F Spiga and I Girotto, Parallel, Distributed and Network-Based Processing (PDP), 2012 20th Euromicro International Conference on Computing & Processing (Hardware/Software), pp 368-375
Quantum Espresso GPU Porting
ICHEC collaborated with the CNR DEMOCRITOS Group in a feasibility study of porting Quantum Espresso to GPGPU architectures. Two parts of this integrated suite of codes - for electronic-structure calculations and materials modeling at the nanoscale level - are being examined in parallel by two different groups.
Former ICHEC staff members Ivan Girotto and Filippo Spiga worked on porting the PWscf part of the package to GPUs using CUDA.
A Java Library for the Generation and Scheduling of PTX Assembly
ICHEC computational scientists Christos Kartsaklis and Gilles Civario have developed a tool called JASM, introduced at the prestigious NVIDIA GTC 2009 NVIDIA GPU Technology Conference 2009 where Christos presented a talk which discussed ongoing progress regarding the development of a Java-based library for rapid kernel prototyping in NVIDIA PTX and PTX instruction scheduling. It is aimed at developers seeking total control of emitted PTX, highly parametric emission of, and tuneable instruction reordering. It is primarily used for code development at ICHEC but is also expected that the NVIDIA GPU community will also find it beneficial.

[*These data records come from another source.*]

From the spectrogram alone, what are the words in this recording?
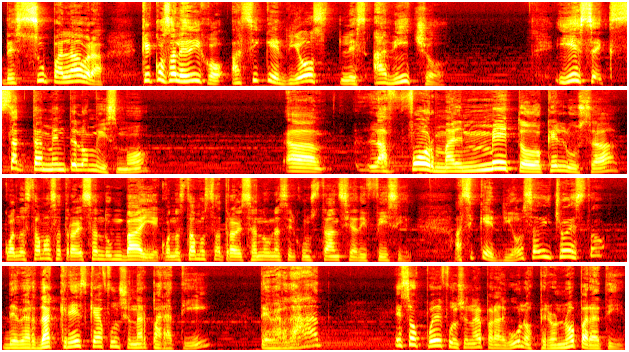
de su palabra. ¿Qué cosa les dijo? Así que Dios les ha dicho. Y es exactamente lo mismo ah, la forma, el método que él usa cuando estamos atravesando un valle, cuando estamos atravesando una circunstancia difícil. Así que Dios ha dicho esto. ¿De verdad crees que va a funcionar para ti? ¿De verdad? Eso puede funcionar para algunos, pero no para ti.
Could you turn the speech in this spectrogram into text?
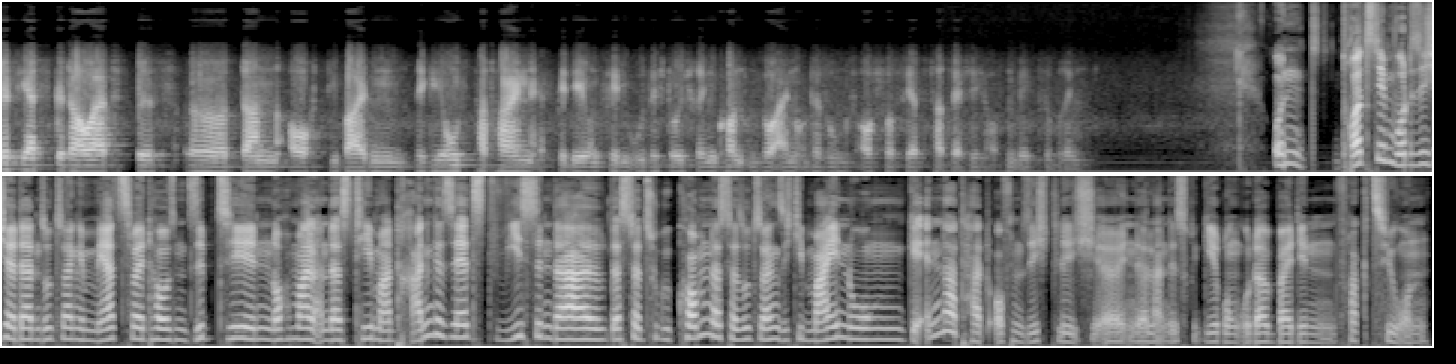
bis jetzt gedauert, bis äh, dann auch die beiden Regierungsparteien SPD und CDU sich durchringen konnten, so einen Untersuchungsausschuss jetzt tatsächlich auf den Weg zu bringen. Und trotzdem wurde sich ja dann sozusagen im März 2017 nochmal an das Thema dran gesetzt. Wie ist denn da das dazu gekommen, dass da sozusagen sich die Meinung geändert hat, offensichtlich äh, in der Landesregierung oder bei den Fraktionen?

GPGPU Optimisation of the Weather Research and Forecasting (WRF) model
As part of a collaboration with the Irish Climate Analysis and Research Units (ICARUS) at Maynooth University, Nicola McDonnell was involved in the implementation of the physics kernel of WRF on the Stoney system where 48 NVIDIA Tesla M2090 cards are installed.